But, happily, we do know what successive generations have thought (and in many cases why) about all sorts of things that were not the subject of great literature but of daily discourse. We know that Samuel Pepys, who did not disdain a good night at the theatre, thought A Midsummer Night's Dream "the silliest and most insipid play that ever I saw" and yet we value Pepys on much else and what a damn shame it would be today if he’d confided his thoughts to MySpace. We know a century later what Dr Jonson thought about the bard not just because he wrote a book about it, but anecdotally through his conversations with Boswell. And for more than one reason aren't we glad Boswell wasn't a blogger! What a nightmare he would have been on Facebook!

We know too what Shaw and Joyce and a myriad others have thought about Shakespeare because they wrote letters and through them we have a deposit of history and record and generational change in opinion which has all accumulated into our own.

So what might be the protocols of the web based world?

It was interesting to see Rupert Murdoch enter the fray about online content and how soon we would have to pay to read his newspapers online just as we pay for the hardcopy. Frankly, I was always rather surprised that we didn't. And it's easy to see in his little outburst an oligarch somewhat belatedly protecting his turf. But Murdoch loves newspapers both as media and as objects. And as an old newspaper proprietor I think he believes that even now when most things are globalised and the sub editors have long since been sent to the knackery, there is at its best a process of editorial judgment and overview, critical appraisal of content, quality of expression and processes of commissioning and placing opinion that is found nowhere else in the media. In the world of the sound bite and the spin these may sound hopelessly old fashioned but whether Mr. Murdoch practices what he preaches - and many of us would question that, I guess - these are principles which we are supposed to be about.

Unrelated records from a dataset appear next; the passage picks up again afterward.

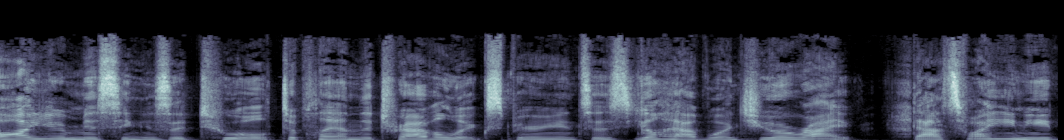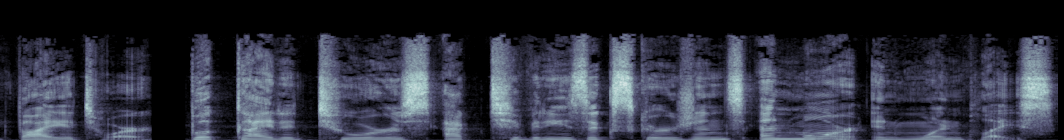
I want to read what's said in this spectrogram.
All you're missing is a tool to plan the travel experiences you'll have once you arrive. That's why you need Viator. Book guided tours, activities, excursions, and more in one place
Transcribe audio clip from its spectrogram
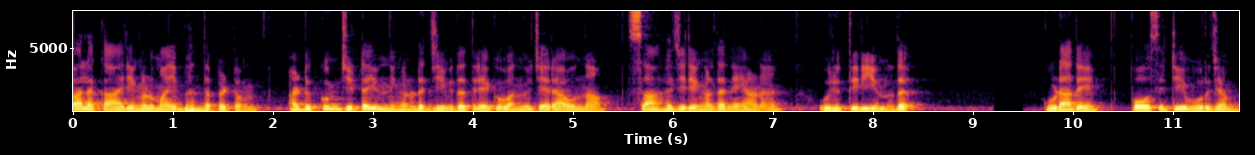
പല കാര്യങ്ങളുമായി ബന്ധപ്പെട്ടും അടുക്കും ചിട്ടയും നിങ്ങളുടെ ജീവിതത്തിലേക്ക് വന്നു ചേരാവുന്ന സാഹചര്യങ്ങൾ തന്നെയാണ് ഉരുത്തിരിയുന്നത്. കൂടാതെ പോസിറ്റീവ് ഊർജം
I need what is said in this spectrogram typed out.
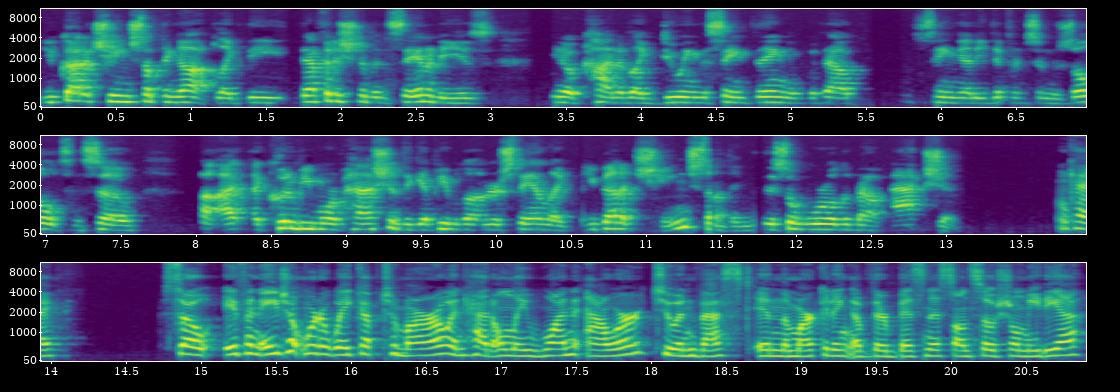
you've got to change something up. Like the definition of insanity is, you know, kind of like doing the same thing without seeing any difference in results. And so I, I couldn't be more passionate to get people to understand like you've got to change something. This is a world about action. Okay. So, if an agent were to wake up tomorrow and had only one hour to invest in the marketing of their business on social media,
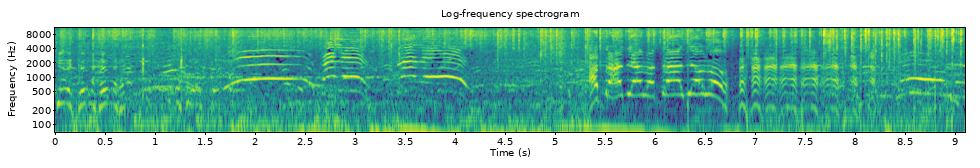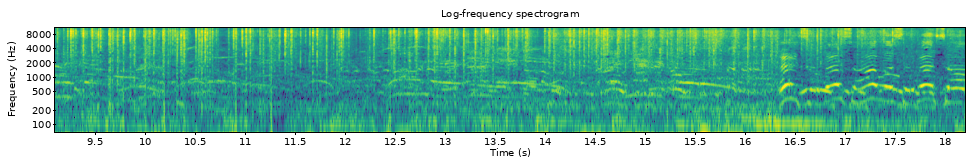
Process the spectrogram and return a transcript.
¡Dale! ¡Dale! ¡Atrás, diablo, atrás, diablo! ¡Ey, cerveza, agua, cerveza! A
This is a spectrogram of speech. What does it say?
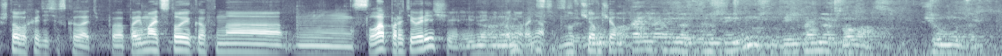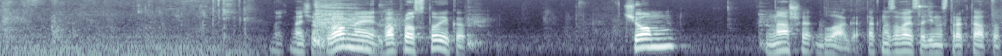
Что вы хотите сказать? Поймать стойков на м, слаб противоречие или Да, не, да. непонятно? Ну в Ну, чем, чем? Пока не поймешь плюс и минус, ты не поймешь баланс. В чем мудрость. Значит, главный вопрос стоиков – в чем наше благо? Так называется один из трактатов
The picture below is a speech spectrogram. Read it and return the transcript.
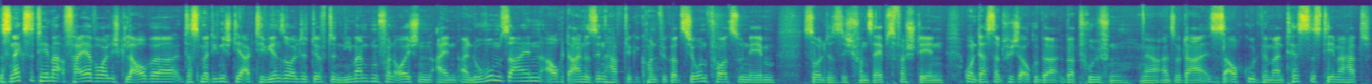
Das nächste Thema, Firewall. Ich glaube, dass man die nicht deaktivieren sollte, dürfte niemandem von euch ein, ein Novum sein. Auch da eine sinnhaftige Konfiguration vorzunehmen, sollte sich von selbst verstehen und das natürlich auch über, überprüfen. Ja, also da ist es auch gut, wenn man Testsysteme hat.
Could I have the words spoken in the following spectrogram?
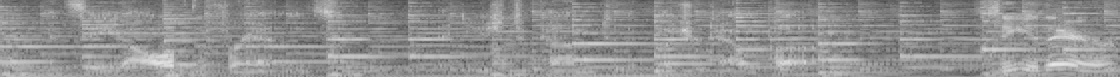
and see all of the friends that used to come to the Butchertown Pub. See you there.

So I come back to my earlier question, in absence of all of these in any future blog based world who calls the shots? Who says this piece of criticism is lucid, literate and informed and worthy of attention?

I have long been disturbed by the gulf I see in the arts in this country between practitioners and the academy. To be fair, there is a scattering of university teachers who write in the main stream media on art, literature and performance. There is a smaller number who lurk dramaturgically in the theatre or curatorially in the museum. And bless those who do. But it is random and rare.

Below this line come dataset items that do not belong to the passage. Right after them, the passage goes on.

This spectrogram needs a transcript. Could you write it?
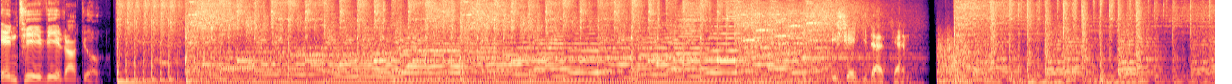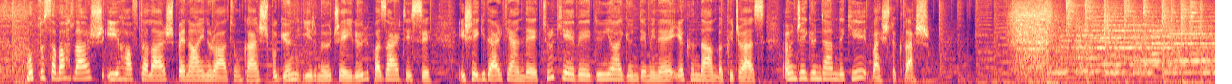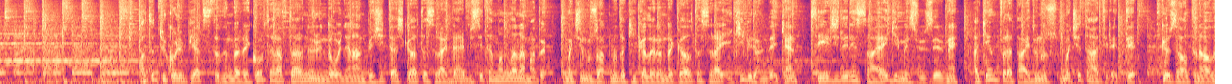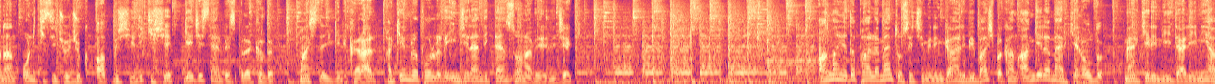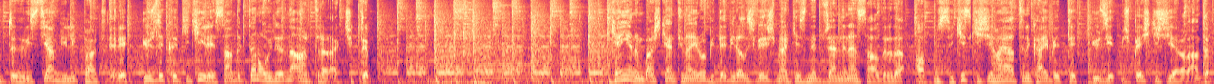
NTV Radyo İşe Giderken Mutlu sabahlar, iyi haftalar. Ben Aynur Altunkaş. Bugün 23 Eylül Pazartesi. İşe giderken de Türkiye ve dünya gündemine yakından bakacağız. Önce gündemdeki başlıklar. Atatürk Olimpiyat Stadında rekor taraftarın önünde oynanan Beşiktaş Galatasaray derbisi tamamlanamadı. Maçın uzatma dakikalarında Galatasaray 2-1 öndeyken seyircilerin sahaya girmesi üzerine hakem Fırat Aydınus maçı tatil etti. Gözaltına alınan 12'si çocuk 67 kişi gece serbest bırakıldı. Maçla ilgili karar hakem raporları incelendikten sonra verilecek. Almanya'da parlamento seçiminin galibi Başbakan Angela Merkel oldu. Merkel'in liderliğini yaptığı Hristiyan Birlik Partileri %42 ile sandıktan oylarını artırarak çıktı. Kenya'nın başkenti Nairobi'de bir alışveriş merkezinde düzenlenen saldırıda 68 kişi hayatını kaybetti, 175 kişi yaralandı.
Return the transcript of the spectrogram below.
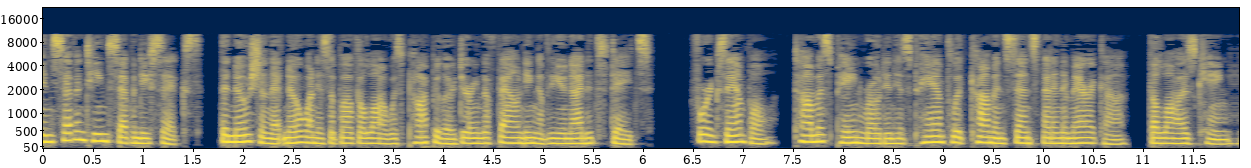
In 1776, the notion that no one is above the law was popular during the founding of the United States. For example, Thomas Paine wrote in his pamphlet Common Sense that in America, the law is king.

Yet, I would have thought that of all the organs of society that are well placed to harness new technology to the cause of maintaining a quality, peer-reviewed, critical dialogue with the public on the arts and creative communities it is the academy. You have or should have the authority of knowledge, independence and the long view. You have the skills and vocabulary to undertake the project and the institutional framework to ensure that it is ongoing and sustainable. And here I stress the words “with the public” not just with each other.

Ok, I hear you groan. Here's another burden to add to teaching and learning and research goals and administration. But I would point out that engagement in a positive and - though I shudder to use the term - outcome based way with "industry" is also a key goal of the modern university and in my assessment is that aspect that has been in the arts a dismal failure in the Australian academy. I would have thought, too, that it may not be so very far from some research agenda. Here, I am not talking about the learned periodical or a Griffith Journal, admirable though those things are. I am talking about the daily and weekly discourse on the arts with the public. Blogging, if you will, but quality blogs with provenance and authority.